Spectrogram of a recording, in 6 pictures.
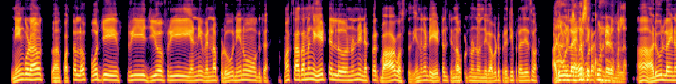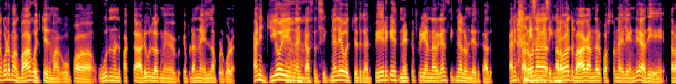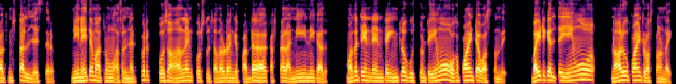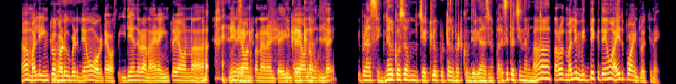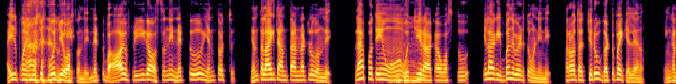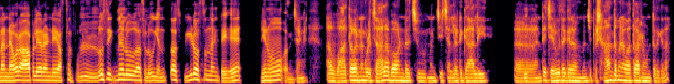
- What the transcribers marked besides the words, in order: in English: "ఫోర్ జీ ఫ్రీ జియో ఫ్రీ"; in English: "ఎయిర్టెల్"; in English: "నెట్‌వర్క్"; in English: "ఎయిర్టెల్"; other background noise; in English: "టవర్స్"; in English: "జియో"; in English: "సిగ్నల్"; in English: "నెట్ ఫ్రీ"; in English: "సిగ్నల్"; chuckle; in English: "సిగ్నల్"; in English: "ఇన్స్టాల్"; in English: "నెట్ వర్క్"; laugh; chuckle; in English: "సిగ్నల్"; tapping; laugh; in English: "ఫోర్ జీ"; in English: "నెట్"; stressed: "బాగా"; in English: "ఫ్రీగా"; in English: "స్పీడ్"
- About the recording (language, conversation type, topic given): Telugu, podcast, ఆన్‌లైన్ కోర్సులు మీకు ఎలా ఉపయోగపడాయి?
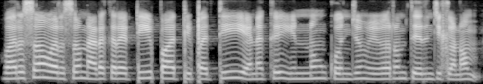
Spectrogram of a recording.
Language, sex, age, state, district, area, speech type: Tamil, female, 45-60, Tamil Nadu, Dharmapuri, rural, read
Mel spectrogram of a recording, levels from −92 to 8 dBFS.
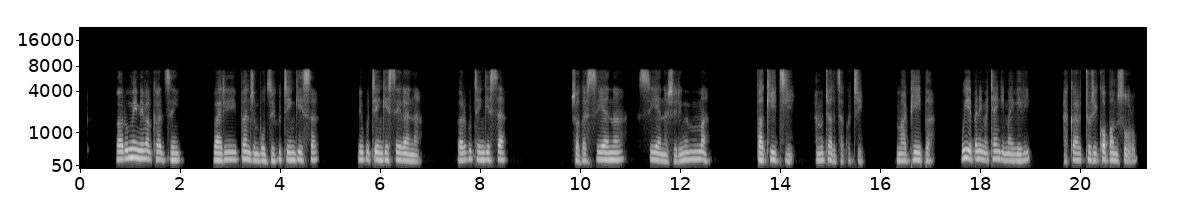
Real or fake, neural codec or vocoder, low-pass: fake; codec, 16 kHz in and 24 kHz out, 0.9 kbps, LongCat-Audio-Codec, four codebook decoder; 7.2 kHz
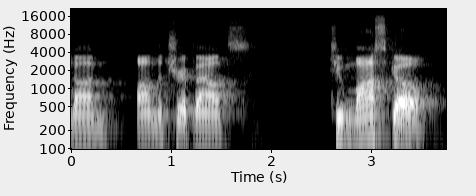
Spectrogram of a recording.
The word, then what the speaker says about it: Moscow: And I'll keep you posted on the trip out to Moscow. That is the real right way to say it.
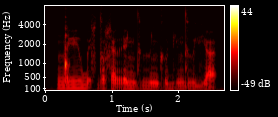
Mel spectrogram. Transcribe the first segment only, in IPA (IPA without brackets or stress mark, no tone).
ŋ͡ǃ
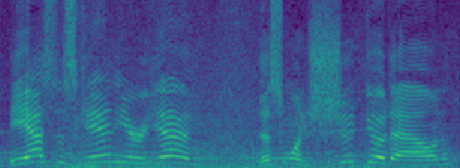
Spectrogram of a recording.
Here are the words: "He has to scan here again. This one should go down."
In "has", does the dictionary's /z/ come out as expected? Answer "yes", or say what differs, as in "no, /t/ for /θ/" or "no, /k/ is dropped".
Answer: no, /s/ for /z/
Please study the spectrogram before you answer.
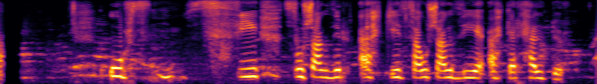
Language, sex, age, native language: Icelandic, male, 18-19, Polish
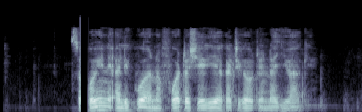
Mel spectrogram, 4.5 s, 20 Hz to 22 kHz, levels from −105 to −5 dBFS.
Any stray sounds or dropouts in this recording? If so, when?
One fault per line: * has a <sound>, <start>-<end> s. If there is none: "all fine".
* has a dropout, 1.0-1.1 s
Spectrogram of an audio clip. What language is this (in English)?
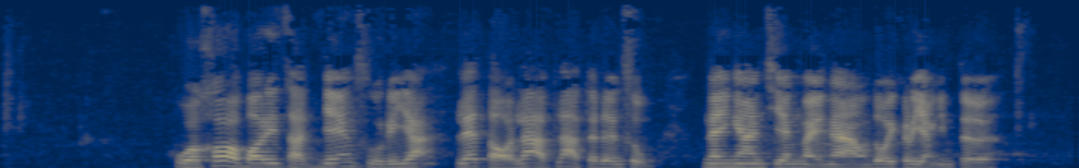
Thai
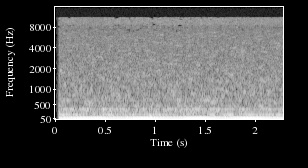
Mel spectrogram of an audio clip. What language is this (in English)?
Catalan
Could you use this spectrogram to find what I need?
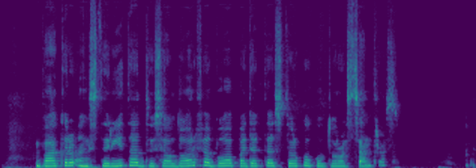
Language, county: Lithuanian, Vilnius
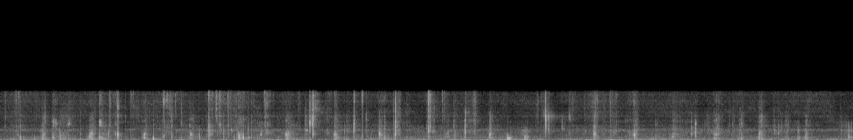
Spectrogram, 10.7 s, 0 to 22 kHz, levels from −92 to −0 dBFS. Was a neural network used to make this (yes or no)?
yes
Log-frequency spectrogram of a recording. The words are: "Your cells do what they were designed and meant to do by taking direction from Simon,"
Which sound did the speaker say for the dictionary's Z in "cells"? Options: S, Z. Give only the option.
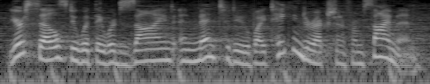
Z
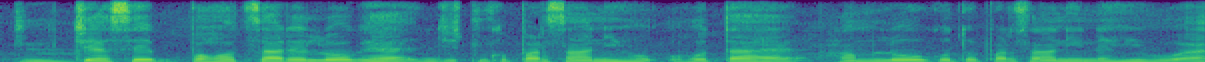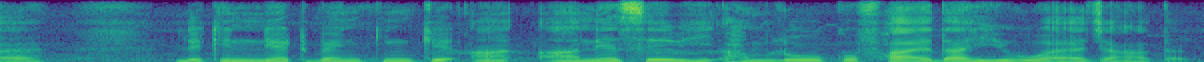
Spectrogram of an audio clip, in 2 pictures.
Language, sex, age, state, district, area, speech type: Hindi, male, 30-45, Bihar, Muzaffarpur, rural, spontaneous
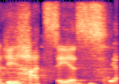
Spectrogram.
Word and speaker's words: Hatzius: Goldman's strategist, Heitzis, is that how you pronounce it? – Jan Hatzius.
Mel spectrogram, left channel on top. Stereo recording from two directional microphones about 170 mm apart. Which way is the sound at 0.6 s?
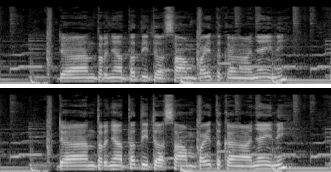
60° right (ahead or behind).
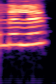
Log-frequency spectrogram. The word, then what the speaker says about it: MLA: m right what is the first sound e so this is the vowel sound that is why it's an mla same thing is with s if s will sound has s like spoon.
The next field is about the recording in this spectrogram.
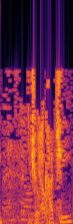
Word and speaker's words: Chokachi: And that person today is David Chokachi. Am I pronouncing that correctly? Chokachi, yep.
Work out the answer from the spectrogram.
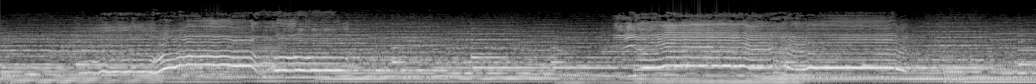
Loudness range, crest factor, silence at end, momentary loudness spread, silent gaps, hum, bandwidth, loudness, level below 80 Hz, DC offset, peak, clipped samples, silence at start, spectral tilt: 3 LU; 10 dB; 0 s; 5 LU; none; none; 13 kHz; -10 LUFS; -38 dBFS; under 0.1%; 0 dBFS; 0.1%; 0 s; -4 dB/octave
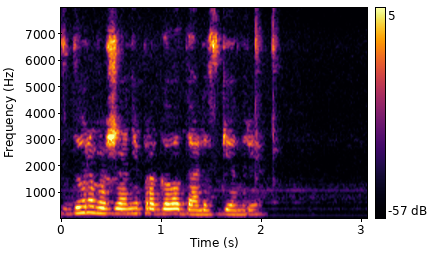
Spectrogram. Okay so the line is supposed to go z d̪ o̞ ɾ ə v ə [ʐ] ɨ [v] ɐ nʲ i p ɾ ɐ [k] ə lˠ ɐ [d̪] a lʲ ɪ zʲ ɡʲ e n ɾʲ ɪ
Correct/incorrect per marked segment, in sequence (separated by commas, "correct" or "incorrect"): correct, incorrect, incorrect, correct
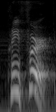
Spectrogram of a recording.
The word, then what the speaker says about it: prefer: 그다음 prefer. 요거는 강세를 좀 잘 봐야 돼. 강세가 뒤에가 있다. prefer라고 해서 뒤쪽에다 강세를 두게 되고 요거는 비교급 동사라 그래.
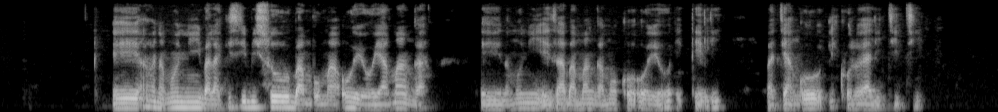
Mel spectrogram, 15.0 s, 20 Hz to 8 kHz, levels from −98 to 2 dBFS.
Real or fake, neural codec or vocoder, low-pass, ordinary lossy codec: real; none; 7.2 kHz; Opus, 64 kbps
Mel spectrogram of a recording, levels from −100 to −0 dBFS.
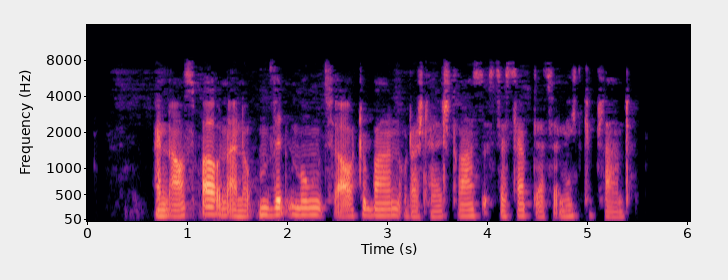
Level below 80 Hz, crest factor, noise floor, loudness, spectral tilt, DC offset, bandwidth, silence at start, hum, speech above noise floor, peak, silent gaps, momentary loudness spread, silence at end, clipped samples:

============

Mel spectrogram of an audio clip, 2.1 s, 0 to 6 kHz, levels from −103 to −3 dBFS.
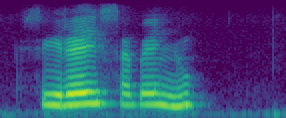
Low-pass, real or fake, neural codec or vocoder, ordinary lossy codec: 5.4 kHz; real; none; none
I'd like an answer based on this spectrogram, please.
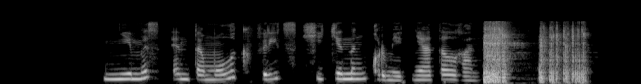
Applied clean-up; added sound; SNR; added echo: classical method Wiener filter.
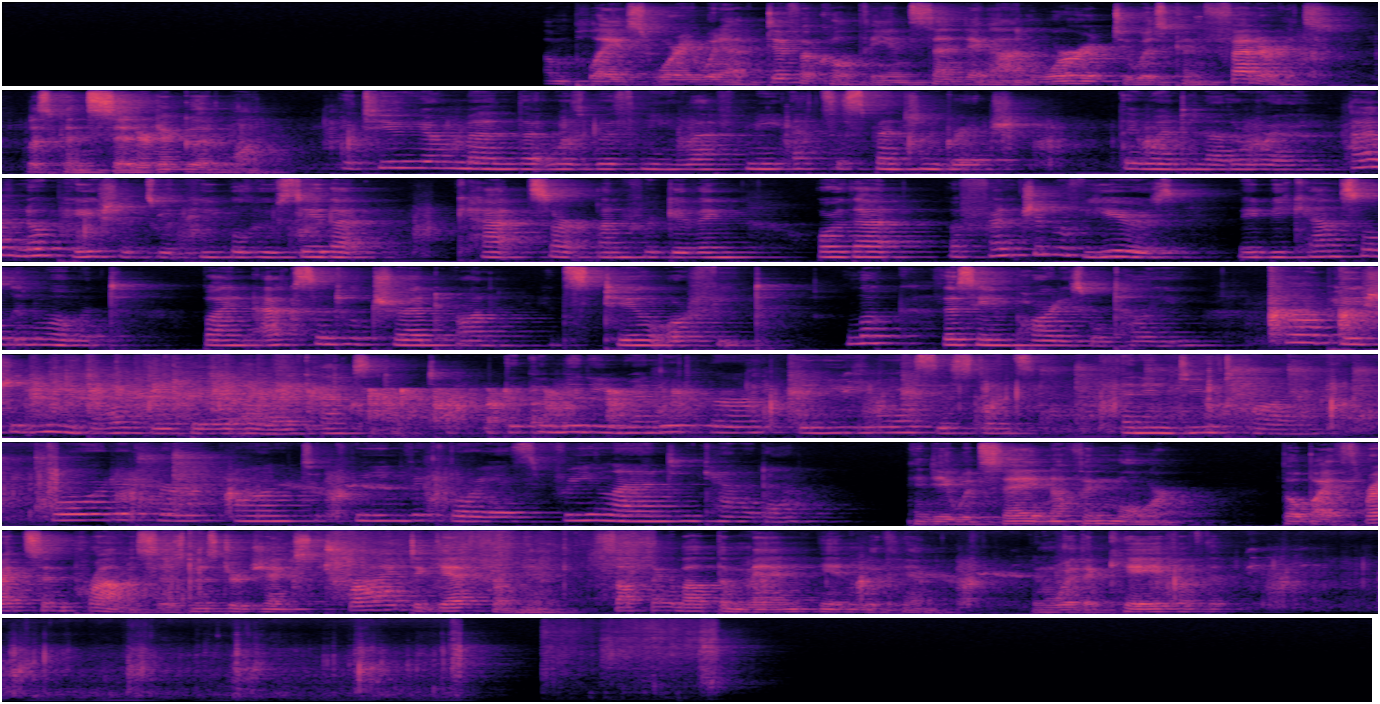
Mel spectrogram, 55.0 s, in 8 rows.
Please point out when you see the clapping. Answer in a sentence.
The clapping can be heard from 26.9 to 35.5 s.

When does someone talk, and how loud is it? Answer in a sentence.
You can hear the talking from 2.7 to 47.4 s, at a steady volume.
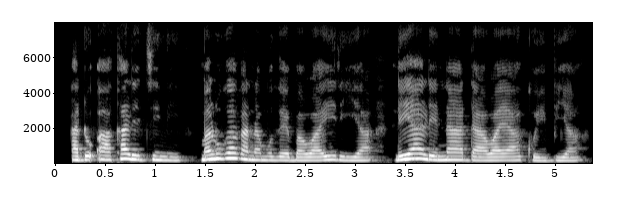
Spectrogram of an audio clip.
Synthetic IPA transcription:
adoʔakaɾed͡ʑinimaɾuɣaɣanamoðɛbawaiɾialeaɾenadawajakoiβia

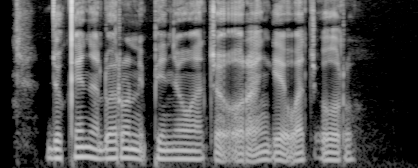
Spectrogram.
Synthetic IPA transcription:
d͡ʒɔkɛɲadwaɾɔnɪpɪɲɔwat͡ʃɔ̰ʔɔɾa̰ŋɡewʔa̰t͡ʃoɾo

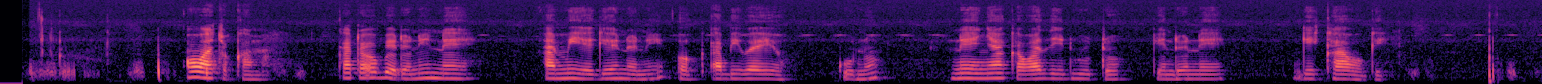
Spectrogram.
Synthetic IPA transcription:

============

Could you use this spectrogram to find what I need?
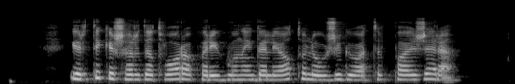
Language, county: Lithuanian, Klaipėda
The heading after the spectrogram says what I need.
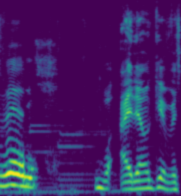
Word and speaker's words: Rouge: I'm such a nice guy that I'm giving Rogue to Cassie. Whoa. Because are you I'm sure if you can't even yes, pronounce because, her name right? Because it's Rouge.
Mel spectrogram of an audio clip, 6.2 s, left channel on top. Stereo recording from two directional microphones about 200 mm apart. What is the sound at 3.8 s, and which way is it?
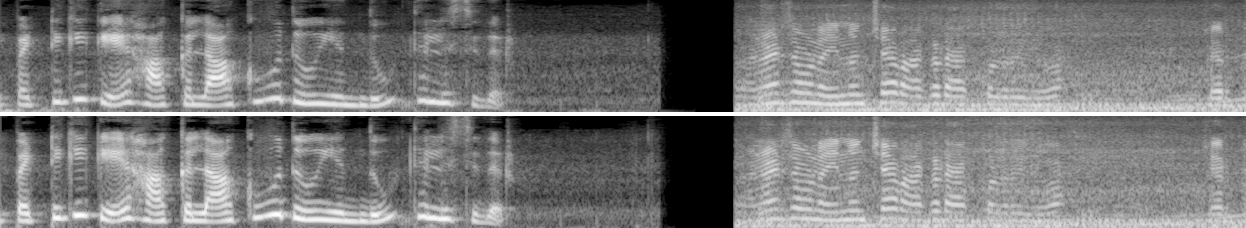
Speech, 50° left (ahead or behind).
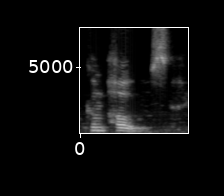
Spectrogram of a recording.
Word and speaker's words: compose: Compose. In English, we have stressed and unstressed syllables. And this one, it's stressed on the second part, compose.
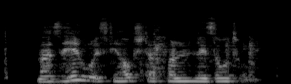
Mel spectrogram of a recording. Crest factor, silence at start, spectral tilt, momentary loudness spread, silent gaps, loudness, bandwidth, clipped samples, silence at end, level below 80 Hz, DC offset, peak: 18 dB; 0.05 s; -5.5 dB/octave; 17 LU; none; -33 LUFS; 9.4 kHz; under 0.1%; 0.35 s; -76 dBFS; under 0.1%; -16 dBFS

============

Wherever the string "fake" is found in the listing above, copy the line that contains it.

Real or fake, neural codec or vocoder, low-pass: fake; codec, 16 kHz in and 24 kHz out, 0.9 kbps, LongCat-Audio-Codec, four codebook decoder; 7.2 kHz
Real or fake, neural codec or vocoder, low-pass, ordinary lossy codec: real; none; 7.2 kHz; Opus, 64 kbps
Low-pass, real or fake, neural codec or vocoder, ordinary lossy codec: 5.4 kHz; real; none; none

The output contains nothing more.